Assignment: Reproduce the records that follow without alteration, apart from removing the pictures.

(Data extracted from a collection)
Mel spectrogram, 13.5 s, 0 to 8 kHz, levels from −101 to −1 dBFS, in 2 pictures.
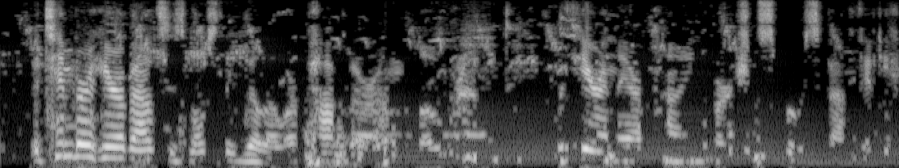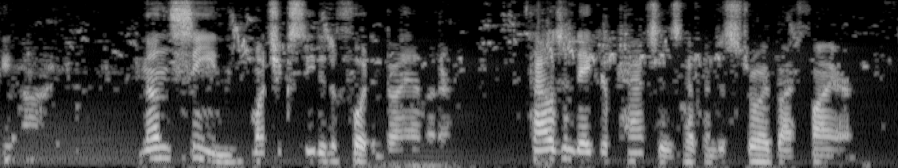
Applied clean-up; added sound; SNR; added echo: classical method spectral subtraction.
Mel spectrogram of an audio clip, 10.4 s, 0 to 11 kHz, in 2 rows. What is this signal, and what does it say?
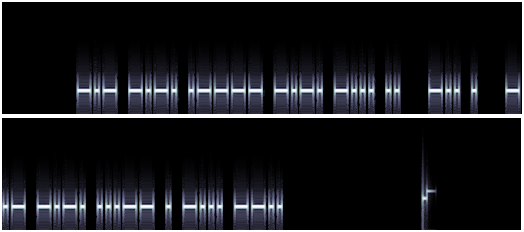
Morse code, heard as a keyed tone, about 27 wpm, 700 Hz. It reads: KC1CBI DE KC3EBZ
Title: USA Callsign DE Callsign - 6 Characters - 28wpm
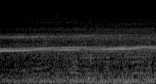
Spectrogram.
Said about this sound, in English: I try to put that out of my mind, though, as we climb aboard our modified high-altitude chopper.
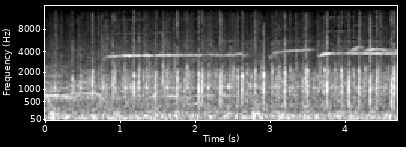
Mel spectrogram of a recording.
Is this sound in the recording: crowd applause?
yes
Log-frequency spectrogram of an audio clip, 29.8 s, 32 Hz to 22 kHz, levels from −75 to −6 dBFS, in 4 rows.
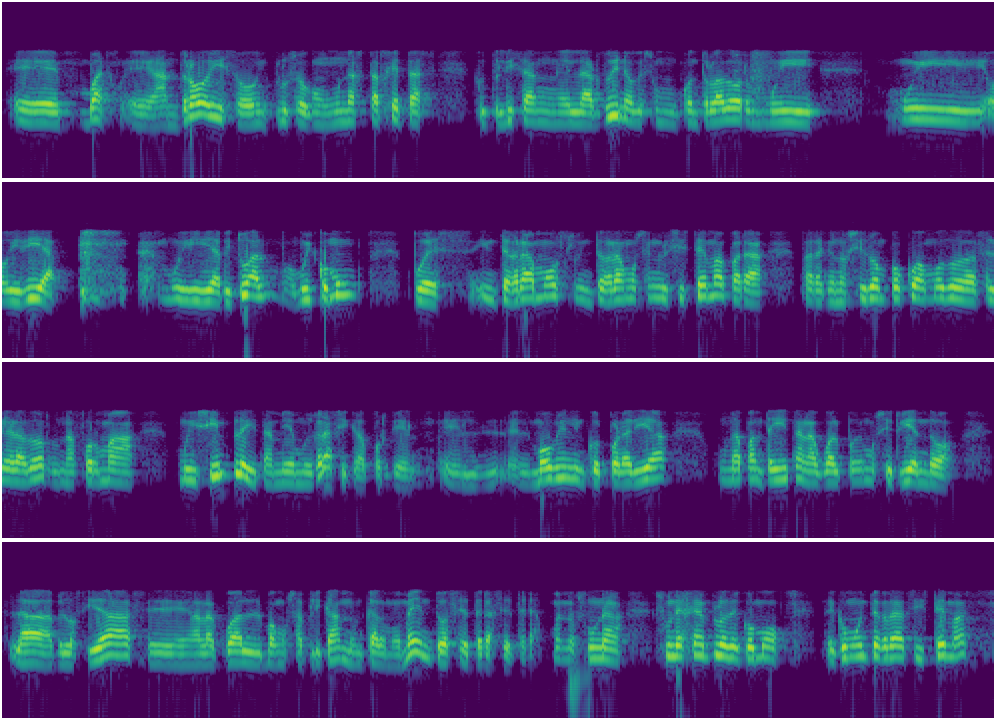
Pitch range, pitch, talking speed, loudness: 125-160 Hz, 140 Hz, 185 wpm, -24 LUFS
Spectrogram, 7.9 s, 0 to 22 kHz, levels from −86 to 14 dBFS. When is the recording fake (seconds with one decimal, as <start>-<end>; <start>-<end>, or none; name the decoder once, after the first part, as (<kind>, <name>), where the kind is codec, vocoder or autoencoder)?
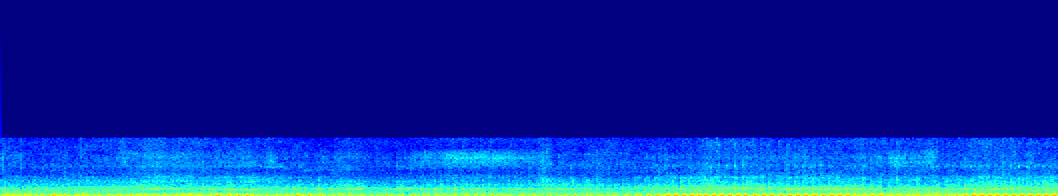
1.0-2.0 (codec, SNAC); 2.5-3.1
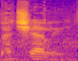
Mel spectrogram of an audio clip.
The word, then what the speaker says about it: Pacelli: october the 9th right 950 what hey what was his name again eugenio pikelli p-a-c-e-l-l-i i think that's pronounced pachelli it's italian you're giving him a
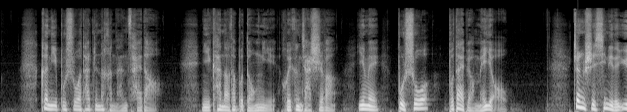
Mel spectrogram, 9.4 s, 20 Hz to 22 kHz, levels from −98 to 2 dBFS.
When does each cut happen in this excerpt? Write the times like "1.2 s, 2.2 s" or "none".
none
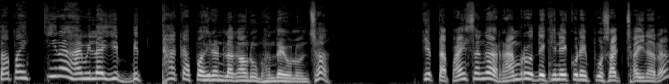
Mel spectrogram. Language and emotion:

Output for this exercise:
Mel spectrogram, 13.5 s, 0 to 8 kHz, levels from −101 to −1 dBFS, in 2 pictures.
Applied clean-up; added sound; SNR; added echo: classical method spectral subtraction.
Mel spectrogram of an audio clip, 10.4 s, 0 to 11 kHz, in 2 rows. What is this signal, and what does it say?
Morse code, heard as a keyed tone, about 27 wpm, 700 Hz. It reads: KC1CBI DE KC3EBZ
Title: USA Callsign DE Callsign - 6 Characters - 28wpm
Spectrogram.
Said about this sound, in English: I try to put that out of my mind, though, as we climb aboard our modified high-altitude chopper.
Mel spectrogram of a recording.
Is this sound in the recording: crowd applause?
yes
Log-frequency spectrogram of an audio clip, 29.8 s, 32 Hz to 22 kHz, levels from −75 to −6 dBFS, in 4 rows.
Pitch range, pitch, talking speed, loudness: 125-160 Hz, 140 Hz, 185 wpm, -24 LUFS
Spectrogram, 7.9 s, 0 to 22 kHz, levels from −86 to 14 dBFS. When is the recording fake (seconds with one decimal, as <start>-<end>; <start>-<end>, or none; name the decoder once, after the first part, as (<kind>, <name>), where the kind is codec, vocoder or autoencoder)?
1.0-2.0 (codec, SNAC); 2.5-3.1
Mel spectrogram of an audio clip.
The word, then what the speaker says about it: Pacelli: october the 9th right 950 what hey what was his name again eugenio pikelli p-a-c-e-l-l-i i think that's pronounced pachelli it's italian you're giving him a
Mel spectrogram, 9.4 s, 20 Hz to 22 kHz, levels from −98 to 2 dBFS.
When does each cut happen in this excerpt? Write the times like "1.2 s, 2.2 s" or "none".
none
Mel spectrogram. Language and emotion:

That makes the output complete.